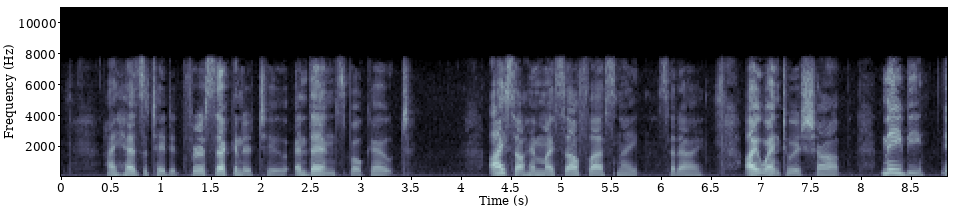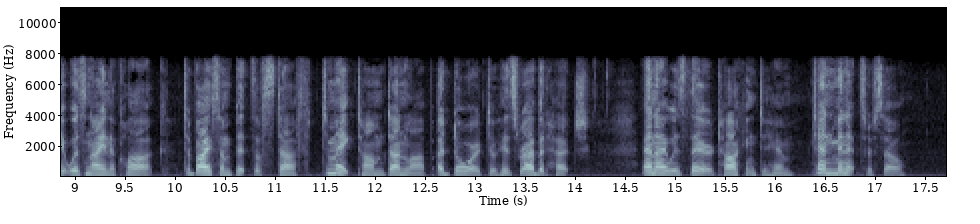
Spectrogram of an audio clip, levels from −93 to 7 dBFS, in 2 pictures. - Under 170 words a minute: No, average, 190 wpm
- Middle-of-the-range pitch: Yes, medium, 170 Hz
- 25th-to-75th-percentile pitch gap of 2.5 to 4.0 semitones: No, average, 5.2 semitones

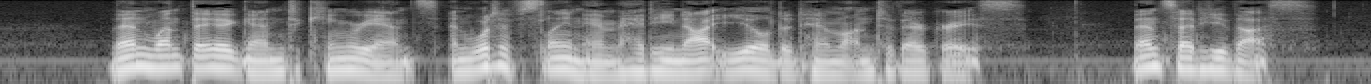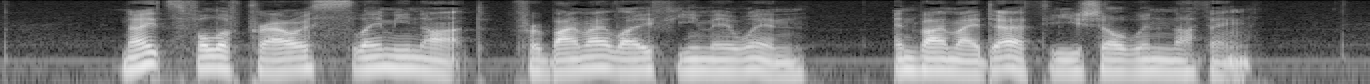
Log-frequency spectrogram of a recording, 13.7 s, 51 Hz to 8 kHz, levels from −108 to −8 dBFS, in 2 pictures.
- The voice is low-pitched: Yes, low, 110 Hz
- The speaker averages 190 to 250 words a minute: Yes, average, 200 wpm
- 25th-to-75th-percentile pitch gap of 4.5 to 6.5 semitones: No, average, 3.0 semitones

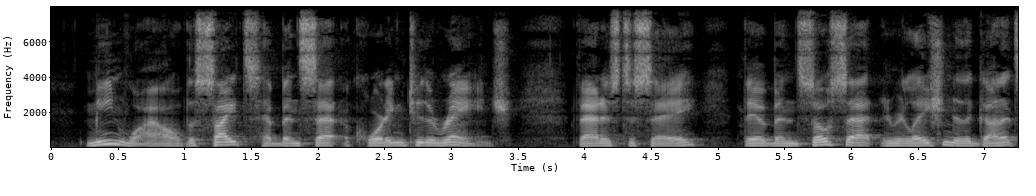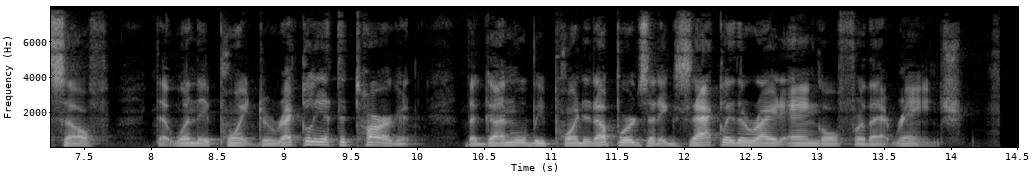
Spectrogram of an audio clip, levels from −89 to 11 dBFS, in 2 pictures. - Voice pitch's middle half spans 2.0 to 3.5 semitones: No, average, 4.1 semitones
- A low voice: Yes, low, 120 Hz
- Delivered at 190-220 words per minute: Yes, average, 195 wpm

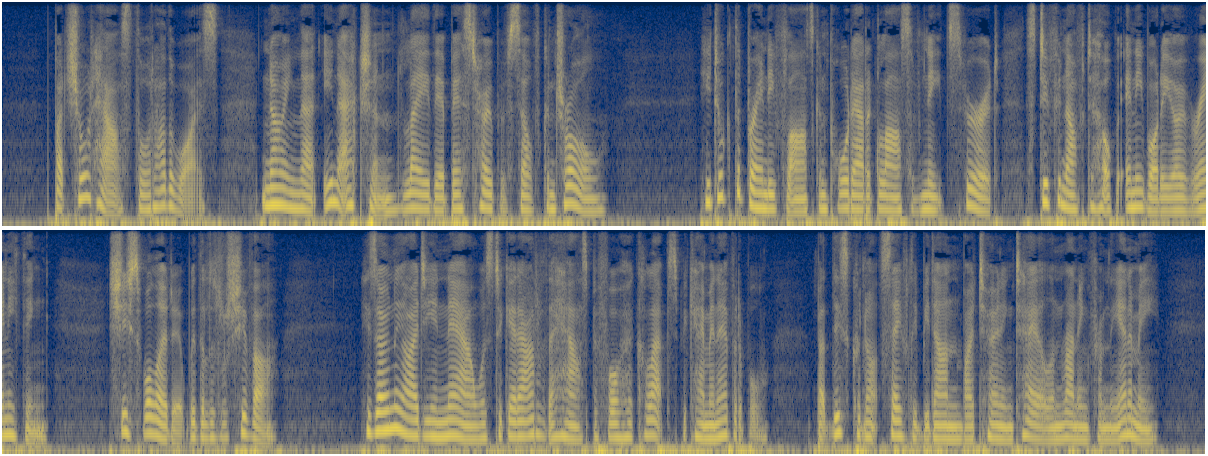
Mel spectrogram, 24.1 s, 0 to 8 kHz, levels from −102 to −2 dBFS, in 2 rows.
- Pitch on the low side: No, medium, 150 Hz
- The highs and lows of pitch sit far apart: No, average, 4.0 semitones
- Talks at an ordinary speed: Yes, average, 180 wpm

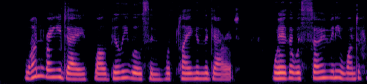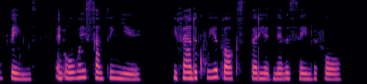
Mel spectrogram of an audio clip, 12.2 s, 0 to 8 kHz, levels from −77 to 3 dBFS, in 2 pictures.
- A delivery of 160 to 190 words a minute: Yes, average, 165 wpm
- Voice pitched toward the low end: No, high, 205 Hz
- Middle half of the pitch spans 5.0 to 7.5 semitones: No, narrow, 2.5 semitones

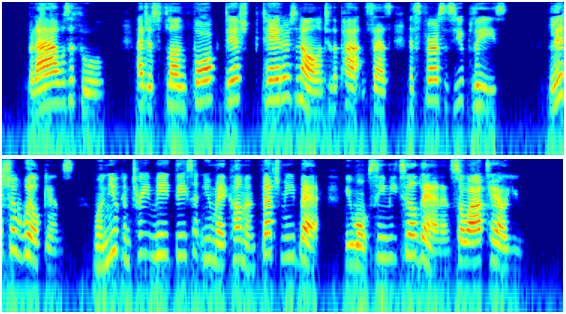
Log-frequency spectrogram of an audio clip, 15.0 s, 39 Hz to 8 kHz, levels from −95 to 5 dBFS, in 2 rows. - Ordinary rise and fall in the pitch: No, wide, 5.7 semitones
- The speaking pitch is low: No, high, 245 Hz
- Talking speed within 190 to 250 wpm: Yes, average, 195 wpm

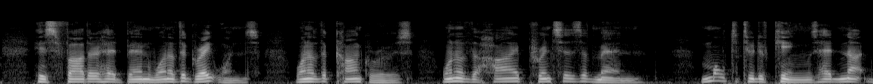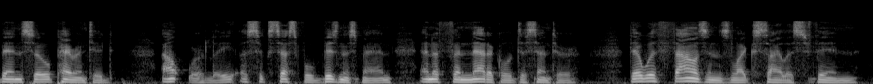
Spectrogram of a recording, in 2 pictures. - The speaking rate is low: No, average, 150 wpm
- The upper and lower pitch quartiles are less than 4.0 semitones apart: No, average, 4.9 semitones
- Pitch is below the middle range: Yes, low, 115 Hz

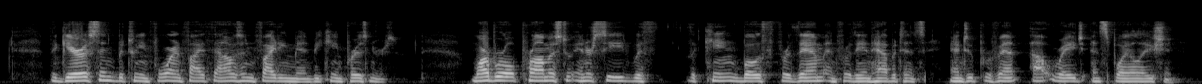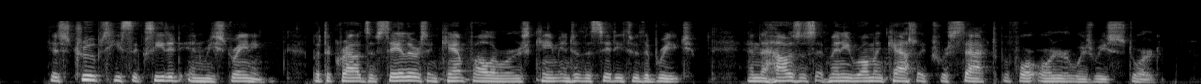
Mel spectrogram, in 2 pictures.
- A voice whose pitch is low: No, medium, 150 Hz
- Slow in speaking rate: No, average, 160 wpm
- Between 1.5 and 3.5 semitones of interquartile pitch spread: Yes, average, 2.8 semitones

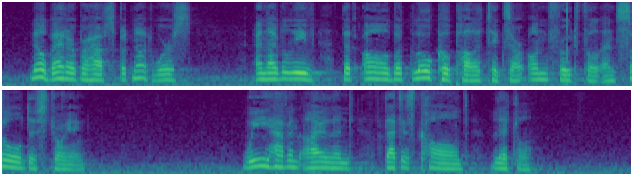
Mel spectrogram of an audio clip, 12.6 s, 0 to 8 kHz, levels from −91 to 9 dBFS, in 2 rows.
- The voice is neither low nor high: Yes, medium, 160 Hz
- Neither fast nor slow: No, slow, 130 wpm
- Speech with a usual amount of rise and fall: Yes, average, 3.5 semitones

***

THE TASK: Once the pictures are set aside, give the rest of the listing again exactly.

YOUR SOLUTION:
Spectrogram of an audio clip, levels from −93 to 7 dBFS, in 2 pictures. - Under 170 words a minute: No, average, 190 wpm
- Middle-of-the-range pitch: Yes, medium, 170 Hz
- 25th-to-75th-percentile pitch gap of 2.5 to 4.0 semitones: No, average, 5.2 semitones

Log-frequency spectrogram of a recording, 13.7 s, 51 Hz to 8 kHz, levels from −108 to −8 dBFS, in 2 pictures.
- The voice is low-pitched: Yes, low, 110 Hz
- The speaker averages 190 to 250 words a minute: Yes, average, 200 wpm
- 25th-to-75th-percentile pitch gap of 4.5 to 6.5 semitones: No, average, 3.0 semitones

Spectrogram of an audio clip, levels from −89 to 11 dBFS, in 2 pictures. - Voice pitch's middle half spans 2.0 to 3.5 semitones: No, average, 4.1 semitones
- A low voice: Yes, low, 120 Hz
- Delivered at 190-220 words per minute: Yes, average, 195 wpm

Mel spectrogram, 24.1 s, 0 to 8 kHz, levels from −102 to −2 dBFS, in 2 rows.
- Pitch on the low side: No, medium, 150 Hz
- The highs and lows of pitch sit far apart: No, average, 4.0 semitones
- Talks at an ordinary speed: Yes, average, 180 wpm

Mel spectrogram of an audio clip, 12.2 s, 0 to 8 kHz, levels from −77 to 3 dBFS, in 2 pictures.
- A delivery of 160 to 190 words a minute: Yes, average, 165 wpm
- Voice pitched toward the low end: No, high, 205 Hz
- Middle half of the pitch spans 5.0 to 7.5 semitones: No, narrow, 2.5 semitones

Log-frequency spectrogram of an audio clip, 15.0 s, 39 Hz to 8 kHz, levels from −95 to 5 dBFS, in 2 rows. - Ordinary rise and fall in the pitch: No, wide, 5.7 semitones
- The speaking pitch is low: No, high, 245 Hz
- Talking speed within 190 to 250 wpm: Yes, average, 195 wpm

Spectrogram of a recording, in 2 pictures. - The speaking rate is low: No, average, 150 wpm
- The upper and lower pitch quartiles are less than 4.0 semitones apart: No, average, 4.9 semitones
- Pitch is below the middle range: Yes, low, 115 Hz

Mel spectrogram, in 2 pictures.
- A voice whose pitch is low: No, medium, 150 Hz
- Slow in speaking rate: No, average, 160 wpm
- Between 1.5 and 3.5 semitones of interquartile pitch spread: Yes, average, 2.8 semitones

Mel spectrogram of an audio clip, 12.6 s, 0 to 8 kHz, levels from −91 to 9 dBFS, in 2 rows.
- The voice is neither low nor high: Yes, medium, 160 Hz
- Neither fast nor slow: No, slow, 130 wpm
- Speech with a usual amount of rise and fall: Yes, average, 3.5 semitones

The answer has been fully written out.